She will make him an admirable wife, if she doesn’t destroy him first.
It was edifying, in a sense, to see her own origins, but at the same time she felt humiliated, reduced to nothing more than words. The request for modest behavior, for example: it rankled her to think of her arguments with the Jinni on the subject, how fervently she’d defended an opinion she’d had no choice but to believe. And if she was meant to be curious, did that mean she could take no credit for her own discoveries, her accomplishments? Had she nothing of her own, only what Joseph Schall [Schaalman] decreed she should have? And yet, if Rotfeld had lived, she would hve been more than content!

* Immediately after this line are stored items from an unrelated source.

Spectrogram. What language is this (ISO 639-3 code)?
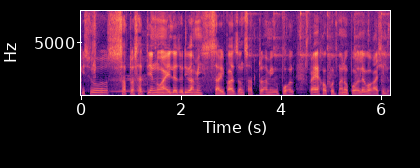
asm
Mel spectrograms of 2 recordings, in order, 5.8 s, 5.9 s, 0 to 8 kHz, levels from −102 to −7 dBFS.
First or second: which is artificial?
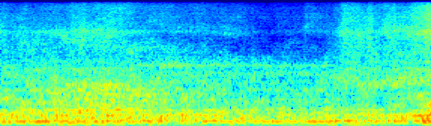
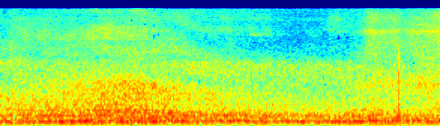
first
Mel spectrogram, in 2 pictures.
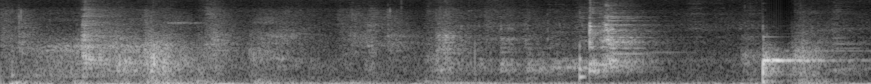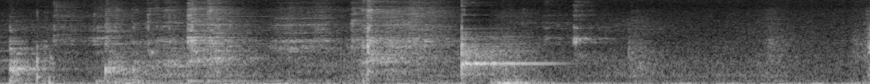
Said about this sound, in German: Oh, Schüsseln sind so laut. So, müssen jetzt leiser sein, denn wir haben die Fenster auf und wir haben es noch früh am Morgen.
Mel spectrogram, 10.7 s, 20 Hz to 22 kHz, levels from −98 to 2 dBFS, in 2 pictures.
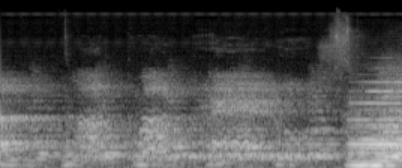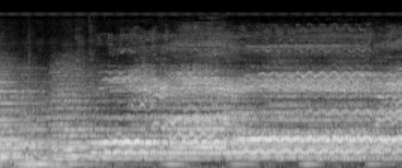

So do Chava and Ahmad break free of their captors? I can’t answer that question because that will give the story away. But it is a story worth reading. It is a story worth spending time with. It’s slow going, but I think this is one of those stories where the pacing is deliberate and is needed, in order to lay the groundwork. Once Wecker enters the last fifth of the story, the pace picks up significantly and hurtles towards the ending at breakneck speed.
My advice: enjoy it. Savor it. It’s well worth it, and in the end, it is a lovely journey, with so many unforgettable characters. ["br"]>["br"]>["br"]>["br"]>["br"]>["br"]>["br"]>["br"]>["br"]>["br"]>["br"]>["br"]>["br"]>["br"]>["br"]>["br"]>["br"]>["br"]>["br"]>["br"]>["br"]>["br"]>["br"]>["br"]>["br"]>["br"]>["br"]>["br"]>["br"]>["br"]>["br"]>["br"]>["br"]>["br"]>["br"]>["br"]>...more